▶ TASK DETAILS: Restate each record below word for word, skipping images.

▶ DATA SUPPLIED:
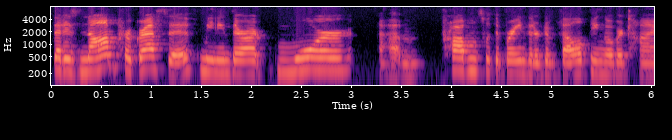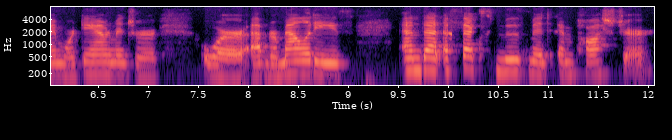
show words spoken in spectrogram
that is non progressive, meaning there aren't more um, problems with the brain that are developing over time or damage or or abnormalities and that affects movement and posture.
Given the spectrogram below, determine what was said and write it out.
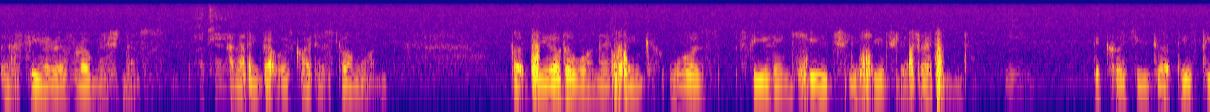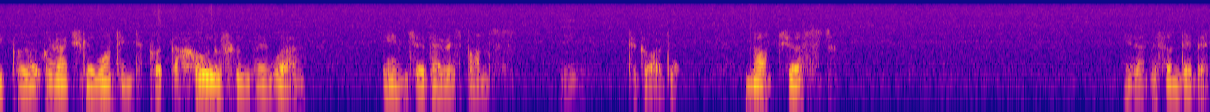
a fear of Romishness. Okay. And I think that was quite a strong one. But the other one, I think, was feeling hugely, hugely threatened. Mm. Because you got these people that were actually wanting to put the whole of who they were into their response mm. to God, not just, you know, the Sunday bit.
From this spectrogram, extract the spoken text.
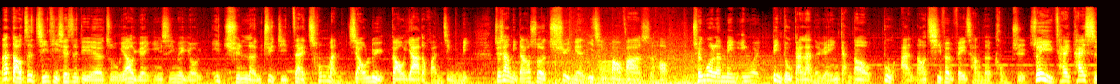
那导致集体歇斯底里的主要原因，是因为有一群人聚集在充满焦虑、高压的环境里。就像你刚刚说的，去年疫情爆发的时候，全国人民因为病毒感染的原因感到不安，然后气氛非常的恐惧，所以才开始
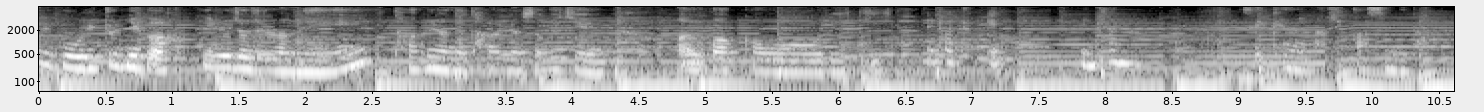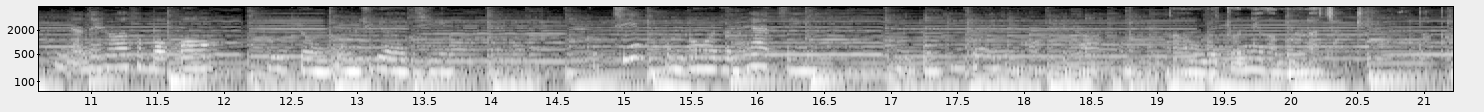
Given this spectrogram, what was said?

▶ TASK RESPONSE:
show words spoken in spectrogram
that is non progressive, meaning there aren't more um, problems with the brain that are developing over time or damage or or abnormalities and that affects movement and posture.
Given the spectrogram below, determine what was said and write it out.
a fear of Romishness. Okay. And I think that was quite a strong one. But the other one, I think, was feeling hugely, hugely threatened. Mm. Because you got these people that were actually wanting to put the whole of who they were into their response mm. to God, not just, you know, the Sunday bit.
From this spectrogram, extract the spoken text.
那导致集体歇斯底里的主要原因，是因为有一群人聚集在充满焦虑、高压的环境里。就像你刚刚说的，去年疫情爆发的时候，全国人民因为病毒感染的原因感到不安，然后气氛非常的恐惧，所以才开始
Given this spectrogram, what was said?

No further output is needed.